that non-occupational, non-dietary exposures will occur.

D. Cumulative Effects

    EPA at this time has not established methodologies to resolve the 
complex issues concerning common mechanism of toxicity in a meaningful 
way. Although, ethalfluralin is a member of the dinitroaniline class of 
herbicides, there is no information available at this time to determine 
whether ethalfluralin has a common mechanism of toxicity with other 
substances or how to include this pesticide in a cumulative risk 
assessment. Based on the metabolic profile, the registrant concludes 
that ethalfluralin does not appear to produce a toxic metabolite 
produced by other substances. Therefore, only aggregate exposure and 
risk were considered.

E. Safety Determination

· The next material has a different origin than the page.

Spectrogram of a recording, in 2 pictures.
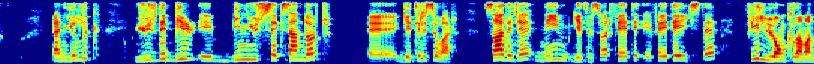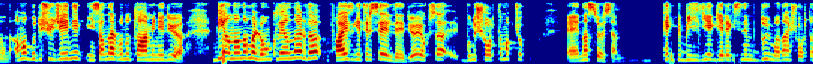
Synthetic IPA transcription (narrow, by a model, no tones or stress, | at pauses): jaːnijɯlˠːɯk | jyzd̪ɛbiɾbinjyz̥sɛcsænd̪øɾt̪ | ɛːɟe̞t̪ʰiɾisivaɾ̥ | saːd̪e̞d͡ʒɛne̞jinɟet̪ʰiɾisivaɾffeːt̪ʰeicst̪ɛ | filʲːoŋklˠamanɯna̰mabud̪yʃyd͡ʒe̞jiniiːnsanlˠaɾbunut̪ʰaːmine̞d̪ijo̞biananˠamalʲo̞ŋklˠajanlˠaɾd̪afaːjizɟe̞t̪ʰiɾisiɛlʲd̪ɛːd̪ijo̞jo̞ksabunuʃo̞ɾt̪lˠamak̚t͡ʃʰo̞k̚ | ɛːnasɯ̥søjlʲesæm | pʰɛc̚bibilʲɟijɛɟe̞ɾɛcsinimd̪ujmad̪anʃo̞ɾt̪ˠa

    1. U.S. population. Using conservative exposure assumptions 
previously described, chronic dietary exposure to residues of 
ethalfluralin from current and proposed uses was estimated to occupy 
only 0.2% of the RfD for the general U.S. population. EPA generally has 
no concern for exposures below 100% of the RfD since the RfD represents 
the level at or below which daily exposure over a lifetime will not 
pose appreciable risks to human health. Additionally, the chronic DWLOC 
was found to be substantially greater than EECs for ethalfluralin in 
surface water or ground water, indicating risk is well within 
acceptable levels. Cancer risk resulting from potential exposure to 
ethalfluralin through food and drinking water was estimated. Cancer 
risk from potential dietary and drinking water exposure for the general 
U.S. population was found to be within a range that EPA has generally 
considered negligible. Thus, based on the completeness and reliability 
of the toxicity data and the conservative exposure assessment, it is 
concluded that, there is a reasonable certainty that no harm will 
result to the general U.S. population from aggregate exposure to 
ethalfluralin residues from current and proposed uses.
    2. Infants and children. Risk for developmental toxicity from acute 
exposure to ethalfluralin was evaluated for females 13+ years old. As 
indicated in the previous discussion, risk from aggregate acute 
exposure to ethalfluralin through food and drinking water is well 
within acceptable levels. It can be concluded that there is a 
reasonable certainty that no harm will result for both females 13+ 
years old and for the pre-natal development of infants from aggregate 
acute exposure to ethalfluralin.
    Chronic aggregate exposure and risk was evaluated for non-nursing 
infants, the population subgroup predicted to be most highly exposed. 
As indicated previously, risk from aggregate chronic exposure through 
food and drinking water is well within acceptable levels. Thus, based 
on the completeness and reliability of the toxicity data and the 
conservative exposure assessment, it can be concluded with reasonable 
certainty that no harm will result to infants and children from chronic 
aggregate exposure to ethalfluralin based on current and proposed uses.

F. International Tolerances

    There are no Codex, Canadian or Mexican maximum residue limits 
established for ethalfluralin.

[FR Doc. 05-17124 Filed 8-30-05; 8:45 am]
BILLING CODE 6560-50-S